A video recording shows the start of the fire which completely consumed an electric RATP bus on Friday 29 April. The incident caused no injuries. The bus burst into flames within seconds. This is what can be seen on the video that captured the very beginning of the fire of an electric vehicle of the RATP in Paris , this Friday, April 29. In the images, we can see a small explosion occur on the roof of the bus, where the batteries are located, followed by huge flames that spread to the entire body, at breakneck speed. This line 71 bus caught fire in the 13th arrondissement of Paris in the morning, mobilizing around thirty workers, according to the firefighters contacted by Le Parisien. It is a 100% electric vehicle, from the Bolloré brand Bluebus 5SE series, like the bus that burned down at the beginning of April.

This afternoon, the RATP decided to temporarily withdraw from circulation the 149 Bolloré electric bluebuses that circulate on its network.

About all that was left was a melted lump on the pavement. But what about the US, where electric public transit is the wave of the future?  Let’s visit a local media article about another blazing bus:

One day after officials touted the passage of the Connecticut Clean Air Act, including plans for thousands of electric vehicles to hit the road, one of the state-run electric buses caught on fire over the weekend.

The blaze engulfed a CT transit bus in a Hamden parking lot Saturday morning, sending two workers and a firefighter to the hospital, officials said.

‘Lithium ion battery fires are difficult to extinguish due to the thermal chemical process that produces great heat and continually reignites,’ Hamden fire officials said.

‘The bus, last operated on July 20, on routes 243 and 265, and was not in service at the time of the incident,’ Rickman said. ‘Bus fires are rare, but can occur similar to cars. This is CT transit’s first fire incident with a battery electric bus.
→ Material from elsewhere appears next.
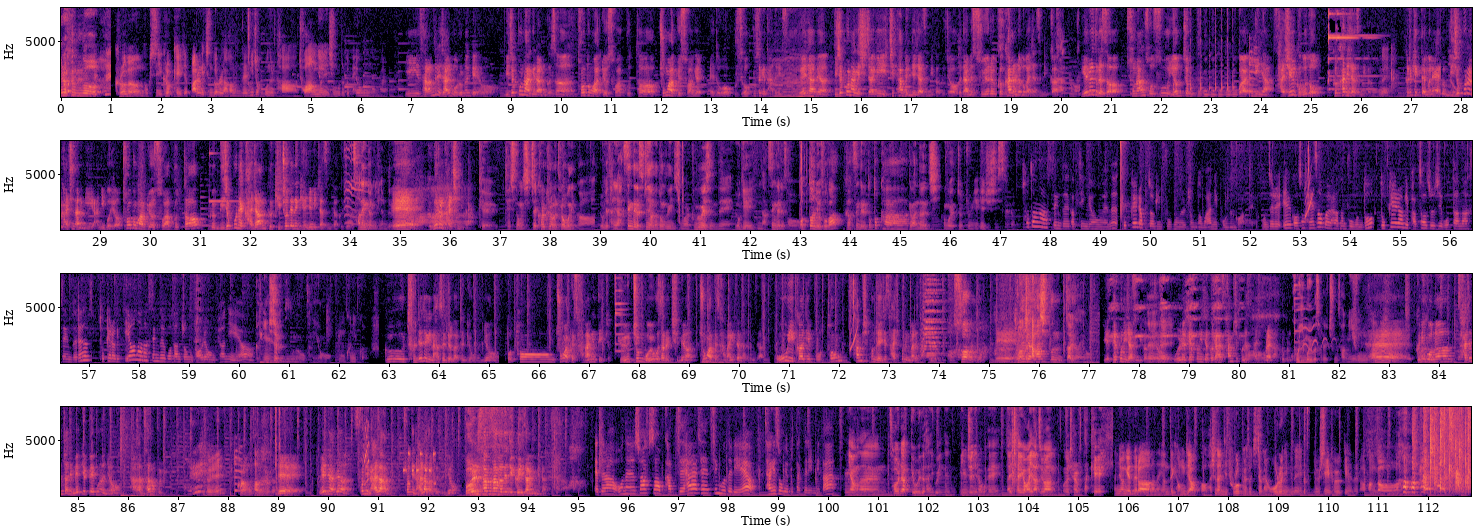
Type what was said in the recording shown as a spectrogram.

Bus operators, maintenance staff and others undergo extensive training and safety protocols are in place.’

As a result of the fire, the electric bus fleet was pulled from service as a precaution, Rickman said.

This fire too left a smoking pavement lump.  What the article is not telling you is EV batteries contain extremely volatile substances, which must be kept separated.  If allowed to mix by even a pinhole, the results are violent, explosive and immediate.  Manufacturers have been reluctant to admit the danger, but some (ahem, cough: Chevy and the Chevy Bolt) have suggested their vehicles should not be recharged at home in a garage, or left unsupervised when charging–something about EVs spontaneously bursting into flames, and garages and homes too.  Imagine sitting and watching an EV recharge, outdoors, for hours on end.

The bold, brilliant EV future, gentle readers, forcibly coming to you in the near future?